Coming Together to Care for Creation
By Ben Lowe
InterVarsity Press, 2009, $15.00
Bill McKibben, author of Deep Economy and a leader in the worldwide movement to save our planet from the ravages of climate change, has called Ben Lowe’s book “the book we need.” In its call to Christians to take up the yoke and attitude of Jesus toward caring for creation, it fills what had become a gaping chasm between the seriousness of the degradation of the natural environment and the attitudes of Christians toward their role as stewards of God’s creation.

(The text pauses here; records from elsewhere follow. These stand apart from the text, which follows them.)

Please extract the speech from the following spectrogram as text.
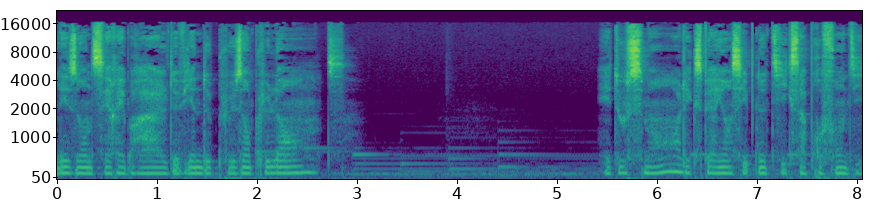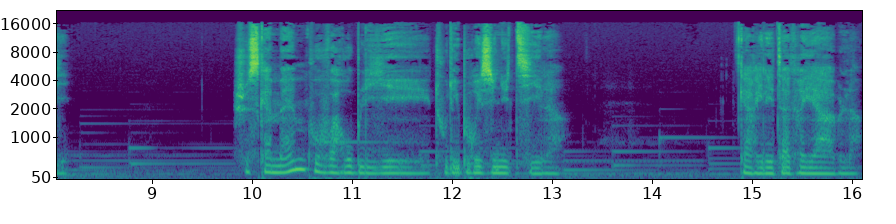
Les ondes cérébrales deviennent de plus en plus lentes et doucement l'expérience hypnotique s'approfondit, jusqu'à même pouvoir oublier tous les bruits inutiles, car il est agréable,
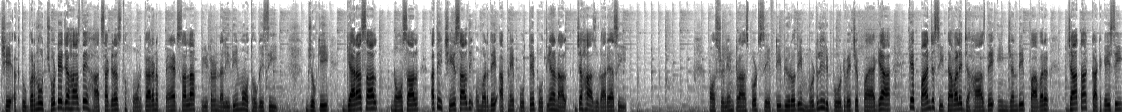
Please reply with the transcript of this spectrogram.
6 ਅਕਤੂਬਰ ਨੂੰ ਛੋਟੇ ਜਹਾਜ਼ ਦੇ ਹਾਦਸਾਗ੍ਰਸਤ ਹੋਣ ਕਾਰਨ 65 ਸਾਲਾ ਪੀਟਰ ਨਲੀ ਦੀ ਮੌਤ ਹੋ ਗਈ ਸੀ, ਜੋ ਕਿ 11 ਸਾਲ 9 ਸਾਲ ਅਤੇ 6 ਸਾਲ ਦੀ ਉਮਰ ਦੇ ਆਪਣੇ ਪੋਤੇ-ਪੋਤੀਆਂ ਨਾਲ ਜਹਾਜ਼ ਉਡਾ ਰਿਹਾ ਸੀ। ਆਸਟ੍ਰੇਲੀਅਨ ਟਰਾਂਸਪੋਰਟ ਸੇਫਟੀ ਬਿਊਰੋ ਦੀ ਮੁੱਢਲੀ ਰਿਪੋਰਟ ਵਿੱਚ ਪਾਇਆ ਗਿਆ ਕਿ 5 ਸੀਟਾਂ ਵਾਲੇ ਜਹਾਜ਼ ਦੇ ਇੰਜਨ ਦੀ ਪਾਵਰ ਜਾਂ ਤਾਂ ਘਟ ਗਈ ਸੀ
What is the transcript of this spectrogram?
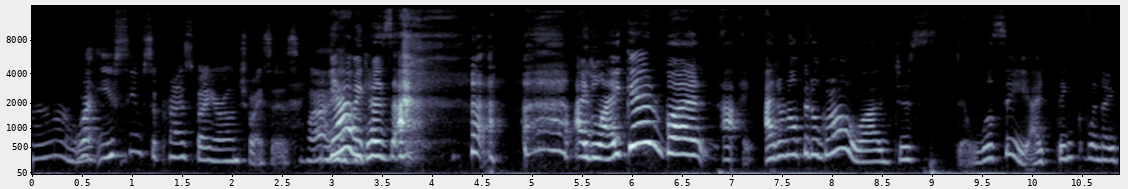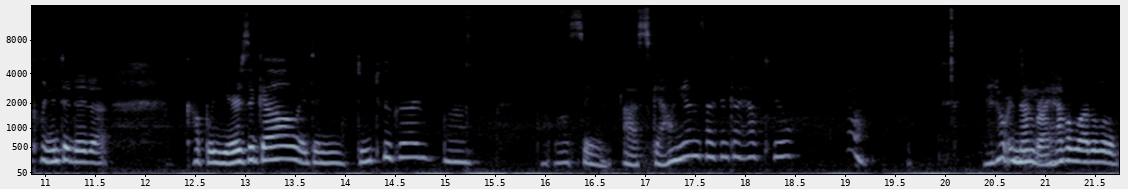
I don't what you seem surprised by your own choices. Why? Yeah, because I like it, but I, I don't know if it'll grow. I just we'll see. I think when I planted it a couple years ago, it didn't do too good. But we'll see. Uh, scallions, I think I have two. Oh. I don't remember. I have a lot of little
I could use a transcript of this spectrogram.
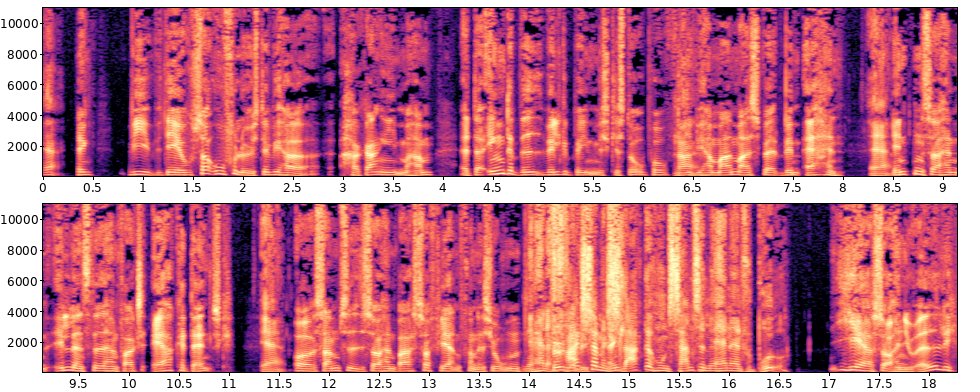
ja. Ikke? Vi, det er jo så uforløst, det vi har, har gang i med ham, at der er ingen, der ved, hvilke ben vi skal stå på, fordi Nej. Vi har meget, meget svært, hvem er han? Ja, Enten så er han et eller andet sted, han faktisk er dansk, ja. og samtidig så er han bare så fjern fra nationen. Men han er fræk vi, som en slagterhund, samtidig med, at han er en forbryder. Ja, så er han jo adelig.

Lowe takes Christians to task for their lack of concern for the environment and for ignoring what it really means to be a follower of Christ and member of a large family of beings who share a planetary home. “In many ways, the world tempts us to pursue blissfully ignorant lives of comfort, safety, and security for ourselves. There is very little in what Jesus teaches or models that affirms these goals, however. Instead, we are more often called to lives of intentional community, meaningful service, and joyful sacrifice for Christ and our neighbors. This has implications for all aspects of our lives.”
Lowe suggests that the first step in assuming responsibility is to remove the layers of insulation with which most of us have surrounded ourselves and to become aware of the impact that our striving for comfort and convenience has on the environment and on others. Once the facts are known, he says, we never again can claim ignorance, and our way of being in the world will begin to change — our addiction to consumption will be healed.
With reference to the American Dream, Lowe states, “God has given us another, better dream to strive for” — that of the coming of the kingdom of God in all its fullness. He shares with readers his belief that we can “tackle environmental crises without being overwhelmed, because we know that our success lies in God, and that it is secure.”
Lowe is the coordinator of Renewal, a grassroots network committed to equipping students with tools for the compassionate stewardship of God’s creation. He was active in campus and church mobilization efforts as director of outreach for A Rocha USA and has a degree in environmental studies from Wheaton College in Illinois.